# PROBLEM TO WORK ON:
In how many lines of these records does the word "speech" appear? Give the number by itself.

=== INPUT DATA ===

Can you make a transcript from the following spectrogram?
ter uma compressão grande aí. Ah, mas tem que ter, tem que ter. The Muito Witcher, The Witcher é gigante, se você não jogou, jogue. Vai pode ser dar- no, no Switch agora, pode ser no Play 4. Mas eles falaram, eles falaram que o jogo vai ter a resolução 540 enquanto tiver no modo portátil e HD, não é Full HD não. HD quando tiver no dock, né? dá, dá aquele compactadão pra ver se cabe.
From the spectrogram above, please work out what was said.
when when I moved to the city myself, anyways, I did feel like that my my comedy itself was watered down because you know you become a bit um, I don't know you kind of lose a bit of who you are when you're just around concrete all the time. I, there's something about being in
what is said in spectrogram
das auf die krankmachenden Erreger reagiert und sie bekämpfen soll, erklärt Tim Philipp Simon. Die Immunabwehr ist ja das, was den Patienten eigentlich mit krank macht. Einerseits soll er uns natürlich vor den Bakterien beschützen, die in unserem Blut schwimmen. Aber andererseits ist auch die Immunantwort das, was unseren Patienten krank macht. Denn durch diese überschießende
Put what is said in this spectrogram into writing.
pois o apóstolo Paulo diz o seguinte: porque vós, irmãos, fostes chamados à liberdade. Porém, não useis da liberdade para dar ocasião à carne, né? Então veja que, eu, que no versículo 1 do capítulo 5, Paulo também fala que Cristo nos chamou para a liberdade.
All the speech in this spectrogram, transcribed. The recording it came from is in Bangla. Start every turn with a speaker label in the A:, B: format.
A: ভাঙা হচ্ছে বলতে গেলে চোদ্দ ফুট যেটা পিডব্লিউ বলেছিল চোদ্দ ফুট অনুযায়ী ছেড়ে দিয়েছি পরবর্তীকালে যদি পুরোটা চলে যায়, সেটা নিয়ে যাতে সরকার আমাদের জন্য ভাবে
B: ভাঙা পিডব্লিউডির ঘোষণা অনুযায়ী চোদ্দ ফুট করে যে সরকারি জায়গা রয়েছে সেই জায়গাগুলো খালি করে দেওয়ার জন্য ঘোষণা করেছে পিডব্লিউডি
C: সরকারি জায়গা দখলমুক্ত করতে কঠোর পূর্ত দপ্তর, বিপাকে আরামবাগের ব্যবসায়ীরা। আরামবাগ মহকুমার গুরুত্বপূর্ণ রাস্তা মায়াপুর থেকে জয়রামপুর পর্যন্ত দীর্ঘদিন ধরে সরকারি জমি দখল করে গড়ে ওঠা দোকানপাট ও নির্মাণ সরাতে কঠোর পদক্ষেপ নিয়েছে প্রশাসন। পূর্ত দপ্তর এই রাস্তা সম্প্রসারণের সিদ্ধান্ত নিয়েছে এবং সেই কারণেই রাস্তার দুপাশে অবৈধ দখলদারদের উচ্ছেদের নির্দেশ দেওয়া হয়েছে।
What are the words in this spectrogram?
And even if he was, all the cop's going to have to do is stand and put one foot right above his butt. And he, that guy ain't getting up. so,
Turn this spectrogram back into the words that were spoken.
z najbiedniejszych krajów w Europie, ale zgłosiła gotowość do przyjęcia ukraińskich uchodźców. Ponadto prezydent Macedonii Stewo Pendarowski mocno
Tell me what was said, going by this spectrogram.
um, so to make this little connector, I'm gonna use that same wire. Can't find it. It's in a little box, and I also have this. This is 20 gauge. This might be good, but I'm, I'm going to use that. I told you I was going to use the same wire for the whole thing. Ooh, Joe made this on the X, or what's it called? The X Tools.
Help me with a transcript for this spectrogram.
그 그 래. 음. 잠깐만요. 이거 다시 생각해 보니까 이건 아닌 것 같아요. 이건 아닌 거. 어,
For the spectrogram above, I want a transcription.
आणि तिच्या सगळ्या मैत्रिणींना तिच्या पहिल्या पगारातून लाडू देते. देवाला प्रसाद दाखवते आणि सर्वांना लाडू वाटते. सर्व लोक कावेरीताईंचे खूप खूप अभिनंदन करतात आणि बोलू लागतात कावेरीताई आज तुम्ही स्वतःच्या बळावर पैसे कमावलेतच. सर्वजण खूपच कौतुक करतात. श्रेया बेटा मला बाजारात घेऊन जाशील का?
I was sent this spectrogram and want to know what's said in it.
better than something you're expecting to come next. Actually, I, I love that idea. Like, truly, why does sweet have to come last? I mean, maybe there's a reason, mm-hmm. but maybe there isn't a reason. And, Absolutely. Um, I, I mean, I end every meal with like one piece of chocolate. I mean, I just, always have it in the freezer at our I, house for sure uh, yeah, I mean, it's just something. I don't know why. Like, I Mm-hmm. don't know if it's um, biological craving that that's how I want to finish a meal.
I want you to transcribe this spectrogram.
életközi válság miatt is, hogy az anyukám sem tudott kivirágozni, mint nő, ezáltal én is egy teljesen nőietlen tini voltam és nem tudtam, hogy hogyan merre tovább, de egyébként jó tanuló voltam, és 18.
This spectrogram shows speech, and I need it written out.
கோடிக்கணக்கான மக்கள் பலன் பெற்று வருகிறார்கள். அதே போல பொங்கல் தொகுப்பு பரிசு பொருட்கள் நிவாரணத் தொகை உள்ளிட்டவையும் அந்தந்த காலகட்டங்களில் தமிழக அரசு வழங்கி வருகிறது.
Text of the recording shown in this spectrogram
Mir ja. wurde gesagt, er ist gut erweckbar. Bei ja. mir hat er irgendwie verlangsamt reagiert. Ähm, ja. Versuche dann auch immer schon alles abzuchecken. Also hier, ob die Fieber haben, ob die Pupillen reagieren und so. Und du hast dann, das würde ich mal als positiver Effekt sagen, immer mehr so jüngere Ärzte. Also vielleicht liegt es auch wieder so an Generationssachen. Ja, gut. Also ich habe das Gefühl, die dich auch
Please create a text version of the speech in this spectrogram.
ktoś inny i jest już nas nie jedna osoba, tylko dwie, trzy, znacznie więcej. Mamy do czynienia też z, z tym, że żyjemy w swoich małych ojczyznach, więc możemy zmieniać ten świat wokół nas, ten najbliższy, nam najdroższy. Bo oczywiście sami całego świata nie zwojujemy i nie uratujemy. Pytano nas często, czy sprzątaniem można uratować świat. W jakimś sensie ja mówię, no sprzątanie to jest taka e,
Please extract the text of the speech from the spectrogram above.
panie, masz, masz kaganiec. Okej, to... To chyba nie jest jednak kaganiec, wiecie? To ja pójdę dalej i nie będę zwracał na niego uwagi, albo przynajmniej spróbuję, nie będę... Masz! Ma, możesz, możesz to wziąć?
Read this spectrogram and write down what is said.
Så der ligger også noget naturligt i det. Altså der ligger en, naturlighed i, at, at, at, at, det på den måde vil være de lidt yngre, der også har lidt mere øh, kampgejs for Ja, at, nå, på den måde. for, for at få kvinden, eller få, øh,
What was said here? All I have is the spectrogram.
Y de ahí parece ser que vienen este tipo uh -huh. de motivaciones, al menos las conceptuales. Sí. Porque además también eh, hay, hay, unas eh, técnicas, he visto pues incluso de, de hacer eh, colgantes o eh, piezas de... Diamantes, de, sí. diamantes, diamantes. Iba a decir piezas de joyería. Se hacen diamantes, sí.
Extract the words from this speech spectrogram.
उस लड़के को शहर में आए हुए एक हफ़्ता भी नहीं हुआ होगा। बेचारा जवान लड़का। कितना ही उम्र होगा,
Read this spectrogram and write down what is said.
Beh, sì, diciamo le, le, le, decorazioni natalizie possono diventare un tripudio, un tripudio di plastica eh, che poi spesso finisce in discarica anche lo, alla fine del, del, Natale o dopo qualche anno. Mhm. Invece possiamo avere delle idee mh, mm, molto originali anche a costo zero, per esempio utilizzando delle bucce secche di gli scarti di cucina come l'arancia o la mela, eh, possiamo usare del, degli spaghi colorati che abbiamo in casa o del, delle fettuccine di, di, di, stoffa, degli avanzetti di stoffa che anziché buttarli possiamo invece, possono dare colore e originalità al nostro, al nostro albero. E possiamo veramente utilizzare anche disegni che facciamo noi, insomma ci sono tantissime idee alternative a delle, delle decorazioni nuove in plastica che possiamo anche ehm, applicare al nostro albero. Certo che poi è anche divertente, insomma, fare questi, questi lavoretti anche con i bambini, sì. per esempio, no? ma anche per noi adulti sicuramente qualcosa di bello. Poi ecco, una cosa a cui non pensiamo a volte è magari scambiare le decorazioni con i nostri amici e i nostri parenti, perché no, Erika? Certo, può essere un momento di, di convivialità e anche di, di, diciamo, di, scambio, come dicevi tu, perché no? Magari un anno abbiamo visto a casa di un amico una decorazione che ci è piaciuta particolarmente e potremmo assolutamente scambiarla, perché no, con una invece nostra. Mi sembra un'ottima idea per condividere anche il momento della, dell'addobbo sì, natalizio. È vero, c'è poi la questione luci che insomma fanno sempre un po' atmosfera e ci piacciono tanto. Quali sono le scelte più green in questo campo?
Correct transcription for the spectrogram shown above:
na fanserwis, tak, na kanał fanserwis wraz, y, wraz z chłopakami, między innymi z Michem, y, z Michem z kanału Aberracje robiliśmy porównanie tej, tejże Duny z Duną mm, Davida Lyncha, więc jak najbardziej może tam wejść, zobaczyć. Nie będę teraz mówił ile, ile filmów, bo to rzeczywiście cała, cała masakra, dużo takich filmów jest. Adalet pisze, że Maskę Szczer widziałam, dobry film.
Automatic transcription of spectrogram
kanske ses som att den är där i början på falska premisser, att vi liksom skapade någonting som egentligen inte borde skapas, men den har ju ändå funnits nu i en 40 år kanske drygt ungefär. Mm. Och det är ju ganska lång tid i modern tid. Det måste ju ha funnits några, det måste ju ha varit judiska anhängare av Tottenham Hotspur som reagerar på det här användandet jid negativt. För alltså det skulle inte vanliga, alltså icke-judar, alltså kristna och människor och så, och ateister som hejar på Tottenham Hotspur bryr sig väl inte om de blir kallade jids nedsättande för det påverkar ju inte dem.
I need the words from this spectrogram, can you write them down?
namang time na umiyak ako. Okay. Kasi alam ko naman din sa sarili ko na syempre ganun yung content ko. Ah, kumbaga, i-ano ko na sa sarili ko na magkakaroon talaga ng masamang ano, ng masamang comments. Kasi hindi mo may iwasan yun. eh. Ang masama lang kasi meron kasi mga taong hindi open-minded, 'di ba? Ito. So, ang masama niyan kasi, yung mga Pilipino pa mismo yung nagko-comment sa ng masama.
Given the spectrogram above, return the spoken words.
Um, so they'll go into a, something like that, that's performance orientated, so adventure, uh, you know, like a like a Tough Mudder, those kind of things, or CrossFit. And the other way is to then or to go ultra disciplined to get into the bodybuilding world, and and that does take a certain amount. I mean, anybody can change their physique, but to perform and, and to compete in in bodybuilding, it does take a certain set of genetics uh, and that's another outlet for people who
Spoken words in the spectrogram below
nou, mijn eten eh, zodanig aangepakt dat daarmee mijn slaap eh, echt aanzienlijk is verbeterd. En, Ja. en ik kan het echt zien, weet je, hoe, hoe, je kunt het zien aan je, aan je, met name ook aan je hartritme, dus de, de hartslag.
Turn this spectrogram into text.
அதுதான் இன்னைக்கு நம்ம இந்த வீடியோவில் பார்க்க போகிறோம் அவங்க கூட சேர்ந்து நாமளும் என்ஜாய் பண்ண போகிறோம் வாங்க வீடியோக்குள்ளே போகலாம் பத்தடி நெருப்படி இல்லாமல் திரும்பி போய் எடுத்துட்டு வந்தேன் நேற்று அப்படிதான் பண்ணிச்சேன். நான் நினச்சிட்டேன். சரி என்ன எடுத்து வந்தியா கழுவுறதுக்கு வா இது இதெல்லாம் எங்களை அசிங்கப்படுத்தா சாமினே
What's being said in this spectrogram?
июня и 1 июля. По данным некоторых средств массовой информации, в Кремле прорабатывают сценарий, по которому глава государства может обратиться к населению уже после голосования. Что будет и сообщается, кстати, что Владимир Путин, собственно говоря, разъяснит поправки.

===

# SOLUTION FOR THIS EXERCISE:
5